Household debt, at over 1,800 trillion ($1.5 trillion), now exceeds the country’s annual economic output. Tough times have pushed a record-low birth rate lower as struggling couples avoid having babies.
Squid Game’s resonance is universal, even though the likelihood of the game itself happening in real life is slim. Desperation is commonplace, a part of life that those with debt compartmentalize daily. As it currently stands, my student loan debt hovers around the $20,000 mark—not a lot by most standards, but not an insignificant amount of money either. For a time in my 20s, I was very bad with money, deferring my payments a few times during stretches of hardship and once, almost defaulting on my loans. After spending a fair amount of my 30s rebuilding my credit and figuring out how to manage my money, I dutifully restarted paying my debt down in earnest. The debt is merely a part of my existence now, another line item on the list of bills I pay every month.
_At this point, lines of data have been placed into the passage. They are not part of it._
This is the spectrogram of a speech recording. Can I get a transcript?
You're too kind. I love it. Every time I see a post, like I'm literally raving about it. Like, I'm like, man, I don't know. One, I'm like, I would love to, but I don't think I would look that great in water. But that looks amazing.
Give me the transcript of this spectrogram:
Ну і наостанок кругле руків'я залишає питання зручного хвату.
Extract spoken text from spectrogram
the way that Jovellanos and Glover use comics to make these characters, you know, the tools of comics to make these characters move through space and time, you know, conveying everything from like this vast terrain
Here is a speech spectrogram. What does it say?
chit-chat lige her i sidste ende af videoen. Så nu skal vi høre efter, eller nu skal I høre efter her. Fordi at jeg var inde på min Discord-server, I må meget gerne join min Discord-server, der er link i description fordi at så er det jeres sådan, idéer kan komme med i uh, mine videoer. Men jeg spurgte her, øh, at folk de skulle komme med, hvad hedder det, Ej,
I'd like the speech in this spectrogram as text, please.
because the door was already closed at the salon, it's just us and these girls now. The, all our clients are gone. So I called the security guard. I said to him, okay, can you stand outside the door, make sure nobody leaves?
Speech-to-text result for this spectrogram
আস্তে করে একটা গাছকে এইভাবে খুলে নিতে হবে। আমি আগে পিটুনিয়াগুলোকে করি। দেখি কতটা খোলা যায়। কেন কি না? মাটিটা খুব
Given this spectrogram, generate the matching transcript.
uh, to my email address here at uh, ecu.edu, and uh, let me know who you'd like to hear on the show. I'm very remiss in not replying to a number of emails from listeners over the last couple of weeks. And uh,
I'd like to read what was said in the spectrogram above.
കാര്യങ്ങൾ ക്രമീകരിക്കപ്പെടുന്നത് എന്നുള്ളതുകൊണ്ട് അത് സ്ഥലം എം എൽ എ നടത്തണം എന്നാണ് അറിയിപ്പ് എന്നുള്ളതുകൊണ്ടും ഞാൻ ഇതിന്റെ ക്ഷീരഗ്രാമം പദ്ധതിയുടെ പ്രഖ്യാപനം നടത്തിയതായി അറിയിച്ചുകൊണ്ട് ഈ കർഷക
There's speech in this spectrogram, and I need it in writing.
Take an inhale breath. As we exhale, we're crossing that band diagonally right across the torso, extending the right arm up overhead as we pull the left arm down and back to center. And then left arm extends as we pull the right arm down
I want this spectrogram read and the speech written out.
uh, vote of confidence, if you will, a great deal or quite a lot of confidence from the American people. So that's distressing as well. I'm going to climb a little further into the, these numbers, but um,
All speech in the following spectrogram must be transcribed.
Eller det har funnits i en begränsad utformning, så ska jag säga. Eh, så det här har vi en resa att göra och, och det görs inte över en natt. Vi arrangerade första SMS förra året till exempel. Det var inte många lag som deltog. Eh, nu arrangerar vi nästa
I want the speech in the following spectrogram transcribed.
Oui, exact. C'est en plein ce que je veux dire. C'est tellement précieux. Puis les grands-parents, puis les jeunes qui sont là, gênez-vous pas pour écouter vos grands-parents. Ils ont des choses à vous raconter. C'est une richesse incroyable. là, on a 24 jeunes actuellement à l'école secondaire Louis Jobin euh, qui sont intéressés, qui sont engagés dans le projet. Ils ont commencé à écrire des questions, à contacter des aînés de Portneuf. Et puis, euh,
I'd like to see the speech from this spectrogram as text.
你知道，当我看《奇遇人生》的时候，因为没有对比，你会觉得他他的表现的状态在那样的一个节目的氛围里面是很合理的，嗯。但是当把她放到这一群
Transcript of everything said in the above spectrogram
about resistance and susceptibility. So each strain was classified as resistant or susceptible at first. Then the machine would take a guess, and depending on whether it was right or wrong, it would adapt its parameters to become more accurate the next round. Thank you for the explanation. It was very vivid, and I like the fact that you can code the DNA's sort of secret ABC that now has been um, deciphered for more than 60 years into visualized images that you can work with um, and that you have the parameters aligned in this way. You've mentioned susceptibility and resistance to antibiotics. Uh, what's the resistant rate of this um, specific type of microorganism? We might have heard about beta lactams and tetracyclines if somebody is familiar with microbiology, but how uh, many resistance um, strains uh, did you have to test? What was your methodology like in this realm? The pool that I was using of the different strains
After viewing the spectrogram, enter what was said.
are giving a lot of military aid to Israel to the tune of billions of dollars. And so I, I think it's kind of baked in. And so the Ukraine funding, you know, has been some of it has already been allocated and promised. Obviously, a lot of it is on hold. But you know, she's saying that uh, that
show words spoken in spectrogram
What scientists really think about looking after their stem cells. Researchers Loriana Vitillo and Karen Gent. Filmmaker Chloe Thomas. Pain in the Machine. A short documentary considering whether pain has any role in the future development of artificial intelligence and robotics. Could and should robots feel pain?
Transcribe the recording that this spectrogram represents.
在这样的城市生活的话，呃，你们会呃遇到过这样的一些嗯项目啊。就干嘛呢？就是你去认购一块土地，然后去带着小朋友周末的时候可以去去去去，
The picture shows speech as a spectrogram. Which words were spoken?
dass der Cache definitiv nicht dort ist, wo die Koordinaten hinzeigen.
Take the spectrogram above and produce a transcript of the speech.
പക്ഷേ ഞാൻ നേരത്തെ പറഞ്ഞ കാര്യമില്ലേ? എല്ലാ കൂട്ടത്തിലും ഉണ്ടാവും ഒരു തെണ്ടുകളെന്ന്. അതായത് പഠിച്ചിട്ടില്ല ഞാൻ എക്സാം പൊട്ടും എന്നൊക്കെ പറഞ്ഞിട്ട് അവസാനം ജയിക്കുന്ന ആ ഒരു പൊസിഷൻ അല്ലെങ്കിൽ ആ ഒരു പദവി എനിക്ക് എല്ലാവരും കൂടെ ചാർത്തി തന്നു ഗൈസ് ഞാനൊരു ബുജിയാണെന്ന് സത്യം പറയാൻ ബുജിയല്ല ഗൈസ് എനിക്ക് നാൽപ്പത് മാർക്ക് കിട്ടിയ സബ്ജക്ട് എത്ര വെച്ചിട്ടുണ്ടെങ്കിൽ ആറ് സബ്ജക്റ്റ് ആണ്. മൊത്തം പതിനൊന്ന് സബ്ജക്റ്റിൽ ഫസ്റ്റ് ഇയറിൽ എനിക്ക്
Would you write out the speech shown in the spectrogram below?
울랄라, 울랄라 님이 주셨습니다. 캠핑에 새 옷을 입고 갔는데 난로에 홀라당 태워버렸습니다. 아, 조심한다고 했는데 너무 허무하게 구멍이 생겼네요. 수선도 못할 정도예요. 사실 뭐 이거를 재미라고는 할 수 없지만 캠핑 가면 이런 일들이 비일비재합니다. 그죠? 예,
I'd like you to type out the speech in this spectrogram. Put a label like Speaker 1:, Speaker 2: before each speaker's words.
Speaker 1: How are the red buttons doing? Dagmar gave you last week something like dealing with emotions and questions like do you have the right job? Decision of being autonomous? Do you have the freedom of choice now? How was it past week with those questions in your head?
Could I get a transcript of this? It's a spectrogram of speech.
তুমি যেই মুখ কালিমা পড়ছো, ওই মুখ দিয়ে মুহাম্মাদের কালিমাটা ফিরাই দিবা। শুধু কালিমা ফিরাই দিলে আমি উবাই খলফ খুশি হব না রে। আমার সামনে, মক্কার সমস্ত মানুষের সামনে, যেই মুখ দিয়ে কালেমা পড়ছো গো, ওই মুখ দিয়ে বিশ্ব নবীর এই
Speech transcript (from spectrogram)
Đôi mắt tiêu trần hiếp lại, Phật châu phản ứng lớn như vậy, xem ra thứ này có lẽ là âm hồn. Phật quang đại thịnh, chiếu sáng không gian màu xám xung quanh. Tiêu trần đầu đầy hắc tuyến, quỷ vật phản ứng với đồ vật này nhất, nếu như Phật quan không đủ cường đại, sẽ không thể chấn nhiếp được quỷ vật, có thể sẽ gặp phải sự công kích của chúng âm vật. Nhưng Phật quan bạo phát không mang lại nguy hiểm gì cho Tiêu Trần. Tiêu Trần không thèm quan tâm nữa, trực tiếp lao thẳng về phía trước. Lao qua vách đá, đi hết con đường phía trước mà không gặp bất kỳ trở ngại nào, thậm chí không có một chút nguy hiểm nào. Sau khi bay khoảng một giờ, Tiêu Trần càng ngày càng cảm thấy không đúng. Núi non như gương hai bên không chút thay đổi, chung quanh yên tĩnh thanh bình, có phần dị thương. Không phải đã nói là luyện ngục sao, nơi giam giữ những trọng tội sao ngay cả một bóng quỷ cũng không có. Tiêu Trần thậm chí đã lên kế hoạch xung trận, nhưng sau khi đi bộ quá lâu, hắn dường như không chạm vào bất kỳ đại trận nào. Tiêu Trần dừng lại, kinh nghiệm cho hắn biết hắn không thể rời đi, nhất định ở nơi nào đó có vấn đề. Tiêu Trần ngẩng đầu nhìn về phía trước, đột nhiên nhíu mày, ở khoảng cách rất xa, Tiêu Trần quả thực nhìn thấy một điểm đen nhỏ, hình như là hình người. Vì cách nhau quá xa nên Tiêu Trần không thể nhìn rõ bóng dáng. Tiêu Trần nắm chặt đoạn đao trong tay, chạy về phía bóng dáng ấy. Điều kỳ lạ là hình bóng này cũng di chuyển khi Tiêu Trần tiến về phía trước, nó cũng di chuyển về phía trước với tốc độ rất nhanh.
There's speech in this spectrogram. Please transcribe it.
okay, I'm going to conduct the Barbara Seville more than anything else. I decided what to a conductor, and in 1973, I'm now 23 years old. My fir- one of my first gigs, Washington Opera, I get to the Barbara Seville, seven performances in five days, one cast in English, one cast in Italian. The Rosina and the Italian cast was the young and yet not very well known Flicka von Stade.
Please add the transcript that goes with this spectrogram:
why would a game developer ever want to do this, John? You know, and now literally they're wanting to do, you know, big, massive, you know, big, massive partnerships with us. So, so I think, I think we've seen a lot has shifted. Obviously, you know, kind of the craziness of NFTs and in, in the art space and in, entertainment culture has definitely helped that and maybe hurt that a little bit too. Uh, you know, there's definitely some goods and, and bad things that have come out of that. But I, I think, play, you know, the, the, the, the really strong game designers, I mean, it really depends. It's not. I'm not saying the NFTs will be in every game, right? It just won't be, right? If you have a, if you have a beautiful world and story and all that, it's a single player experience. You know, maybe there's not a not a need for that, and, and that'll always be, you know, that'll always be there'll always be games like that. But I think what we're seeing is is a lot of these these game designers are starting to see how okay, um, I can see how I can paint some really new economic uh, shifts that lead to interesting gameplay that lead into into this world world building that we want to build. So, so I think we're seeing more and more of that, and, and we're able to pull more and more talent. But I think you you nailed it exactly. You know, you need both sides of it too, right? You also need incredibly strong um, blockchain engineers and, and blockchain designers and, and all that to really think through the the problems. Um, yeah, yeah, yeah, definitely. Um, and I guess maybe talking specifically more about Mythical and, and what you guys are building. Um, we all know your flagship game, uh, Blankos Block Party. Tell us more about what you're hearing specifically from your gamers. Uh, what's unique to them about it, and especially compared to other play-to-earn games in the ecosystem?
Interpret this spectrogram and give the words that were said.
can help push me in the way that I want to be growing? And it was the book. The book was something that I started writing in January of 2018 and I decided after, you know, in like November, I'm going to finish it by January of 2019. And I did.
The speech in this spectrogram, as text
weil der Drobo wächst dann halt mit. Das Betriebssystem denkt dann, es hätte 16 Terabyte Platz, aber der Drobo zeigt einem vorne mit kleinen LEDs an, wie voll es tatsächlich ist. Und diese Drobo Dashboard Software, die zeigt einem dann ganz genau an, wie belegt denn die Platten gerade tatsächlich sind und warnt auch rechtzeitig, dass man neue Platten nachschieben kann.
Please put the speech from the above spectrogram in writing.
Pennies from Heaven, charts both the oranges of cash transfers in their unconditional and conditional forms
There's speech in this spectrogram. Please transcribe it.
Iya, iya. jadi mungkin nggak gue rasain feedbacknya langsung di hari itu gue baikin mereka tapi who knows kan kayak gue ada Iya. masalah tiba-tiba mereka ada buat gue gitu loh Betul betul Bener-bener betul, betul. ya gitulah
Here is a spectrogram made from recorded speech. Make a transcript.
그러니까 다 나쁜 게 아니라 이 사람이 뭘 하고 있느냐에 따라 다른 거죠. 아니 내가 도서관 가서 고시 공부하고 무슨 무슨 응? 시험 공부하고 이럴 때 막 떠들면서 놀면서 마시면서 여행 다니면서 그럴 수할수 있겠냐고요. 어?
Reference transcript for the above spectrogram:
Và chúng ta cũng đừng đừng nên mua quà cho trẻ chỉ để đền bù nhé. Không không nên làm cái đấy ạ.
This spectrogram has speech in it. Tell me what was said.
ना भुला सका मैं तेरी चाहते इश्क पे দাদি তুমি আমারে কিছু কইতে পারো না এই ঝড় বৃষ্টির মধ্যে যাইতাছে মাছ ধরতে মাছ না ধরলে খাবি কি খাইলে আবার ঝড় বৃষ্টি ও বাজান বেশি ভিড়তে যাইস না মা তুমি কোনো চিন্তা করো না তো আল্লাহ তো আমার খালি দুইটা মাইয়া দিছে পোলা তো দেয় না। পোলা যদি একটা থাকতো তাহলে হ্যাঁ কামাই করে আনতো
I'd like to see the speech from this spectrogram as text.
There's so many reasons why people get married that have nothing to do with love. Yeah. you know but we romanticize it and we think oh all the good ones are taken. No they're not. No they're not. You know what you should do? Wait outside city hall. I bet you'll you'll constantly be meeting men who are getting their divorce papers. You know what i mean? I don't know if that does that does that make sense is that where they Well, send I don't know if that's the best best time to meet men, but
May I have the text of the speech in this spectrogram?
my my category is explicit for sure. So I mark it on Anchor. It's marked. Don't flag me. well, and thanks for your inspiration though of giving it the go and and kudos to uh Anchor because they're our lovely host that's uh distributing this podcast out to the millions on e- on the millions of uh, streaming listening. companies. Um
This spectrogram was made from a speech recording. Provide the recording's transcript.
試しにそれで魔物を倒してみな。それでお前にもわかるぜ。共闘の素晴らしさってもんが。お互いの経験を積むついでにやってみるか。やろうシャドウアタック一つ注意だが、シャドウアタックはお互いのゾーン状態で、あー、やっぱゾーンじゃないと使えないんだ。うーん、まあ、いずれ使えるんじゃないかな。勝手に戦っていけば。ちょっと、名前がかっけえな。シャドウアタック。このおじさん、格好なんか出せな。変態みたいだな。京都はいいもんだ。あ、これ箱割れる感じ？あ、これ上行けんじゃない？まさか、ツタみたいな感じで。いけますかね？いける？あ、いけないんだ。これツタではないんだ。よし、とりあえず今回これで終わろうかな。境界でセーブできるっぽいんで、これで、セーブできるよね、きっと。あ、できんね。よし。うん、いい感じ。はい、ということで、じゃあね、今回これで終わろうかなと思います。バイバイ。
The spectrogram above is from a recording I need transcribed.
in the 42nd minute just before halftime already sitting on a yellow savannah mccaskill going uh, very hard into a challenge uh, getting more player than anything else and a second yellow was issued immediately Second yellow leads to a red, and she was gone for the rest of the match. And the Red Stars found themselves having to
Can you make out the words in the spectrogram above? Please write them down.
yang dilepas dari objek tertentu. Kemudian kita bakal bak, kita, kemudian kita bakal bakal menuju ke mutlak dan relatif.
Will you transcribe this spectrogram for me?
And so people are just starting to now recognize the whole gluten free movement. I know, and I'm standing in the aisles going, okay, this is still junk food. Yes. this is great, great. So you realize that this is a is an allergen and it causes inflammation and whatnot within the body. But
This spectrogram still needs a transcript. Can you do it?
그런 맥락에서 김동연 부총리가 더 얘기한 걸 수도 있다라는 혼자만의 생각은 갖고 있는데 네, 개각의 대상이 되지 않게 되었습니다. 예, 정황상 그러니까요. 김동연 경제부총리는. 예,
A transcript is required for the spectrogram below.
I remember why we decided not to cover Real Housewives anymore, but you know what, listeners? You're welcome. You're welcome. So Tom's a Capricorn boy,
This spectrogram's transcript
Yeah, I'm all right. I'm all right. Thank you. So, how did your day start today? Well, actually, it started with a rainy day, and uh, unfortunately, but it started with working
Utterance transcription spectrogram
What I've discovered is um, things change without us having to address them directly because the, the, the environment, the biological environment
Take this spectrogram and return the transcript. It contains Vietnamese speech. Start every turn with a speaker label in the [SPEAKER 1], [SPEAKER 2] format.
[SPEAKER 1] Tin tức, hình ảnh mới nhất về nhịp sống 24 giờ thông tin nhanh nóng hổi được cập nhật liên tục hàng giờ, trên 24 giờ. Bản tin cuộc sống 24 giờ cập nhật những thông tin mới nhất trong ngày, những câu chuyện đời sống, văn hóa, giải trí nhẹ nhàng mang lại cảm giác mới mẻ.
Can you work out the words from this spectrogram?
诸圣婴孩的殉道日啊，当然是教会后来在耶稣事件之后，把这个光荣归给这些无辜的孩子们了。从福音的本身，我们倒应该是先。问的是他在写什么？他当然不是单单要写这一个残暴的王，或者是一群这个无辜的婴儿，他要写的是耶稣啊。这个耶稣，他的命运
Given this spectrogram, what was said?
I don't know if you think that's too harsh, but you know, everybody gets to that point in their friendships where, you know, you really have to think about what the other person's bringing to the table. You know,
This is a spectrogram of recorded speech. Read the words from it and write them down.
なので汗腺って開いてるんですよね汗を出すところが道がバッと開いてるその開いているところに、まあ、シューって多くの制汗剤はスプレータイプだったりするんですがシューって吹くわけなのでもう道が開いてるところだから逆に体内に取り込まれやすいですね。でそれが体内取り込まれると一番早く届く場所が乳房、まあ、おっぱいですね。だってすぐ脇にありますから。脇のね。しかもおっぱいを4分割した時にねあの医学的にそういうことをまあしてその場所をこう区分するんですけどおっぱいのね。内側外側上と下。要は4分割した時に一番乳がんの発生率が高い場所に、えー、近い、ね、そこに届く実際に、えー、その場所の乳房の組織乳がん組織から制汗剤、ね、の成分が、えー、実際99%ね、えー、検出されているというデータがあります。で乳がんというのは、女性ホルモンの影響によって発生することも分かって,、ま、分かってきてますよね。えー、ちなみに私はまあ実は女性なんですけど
At varying points in the 17 years since I graduated college, I have felt its crushing weight. For a time, I entertained the fantasy of faking my own death, completely absolving myself of financial obligations by pretending to disappear. Though this would’ve solved my problems temporarily, the fact is the debt I owe would transfer to my father, so freeing myself from my problem would’ve been just an easy way to pass the buck. What makes debt so overbearing is not merely the number, but the concept itself. Sometimes people must take desperate measures.
My debt is still there and will be there in some fashion for the rest of my life. My relationship to this inevitability was formed in childhood; I grew up with an intimate understanding of my small family’s finances, overhearing conversations about between my divorced parents about my mother’s Macy’s card and moving frequently between rental homes as my father, a former academic, took whatever jobs he could in order to support us. When my father bought our house, he did so using the small amount of money left to him by my grandmother after she died; home ownership was never really in the cards, because adding yet another gargantuan bill to the pile was inconceivable. Instead of attending college after high school, I was forced to take a year off, because the financial aid package I received was a mere pittance. We didn’t have the money to cover the balance, and the thought of taking on the massive amount of debt that would’ve enabled me to attend was too much to bear. (Though I started college a year later, with a slightly more robust aid package, it still wasn’t enough. I feel certain that I will be paying this off until I die.)
My story is not particularly unique. The cry to cancel student loan debt across the country rages on, as progressive lawmakers are currently urging President Biden to use his executive power to eliminate student loan debt across the board. A life lived under the shadow of debt’s great mass is essentially a version of Squid Games without the distraction of childhood games—just an endless pressure and sense of obligation that hangs over every decision you make with your money. So many of us live with this weight as a matter of course, because there is no other option—life plods ahead in spite of these obligations, and we are all making do under a system that benefits very few.
Just like the revolving door of debt, Squid Games sets up its contestants for failure, knowing full well that the chance of survival is based on an unforeseen set of circumstances that is out of their control. But the human urge to support one another despite operating within a system that is unsparing in its cruelty prevails. Living within the shadow of financial ruin is a difficult pill to swallow when you know that your obligations to pay back what you owe are to a faceless entity that cares little about your humanity. The power to make debt disappear is concentrated in the hands of the very powerful, and everyone else living under its oppressive thumb is merely at the mercy of their decisions, made out of necessity or desperation, but ultimately for survival.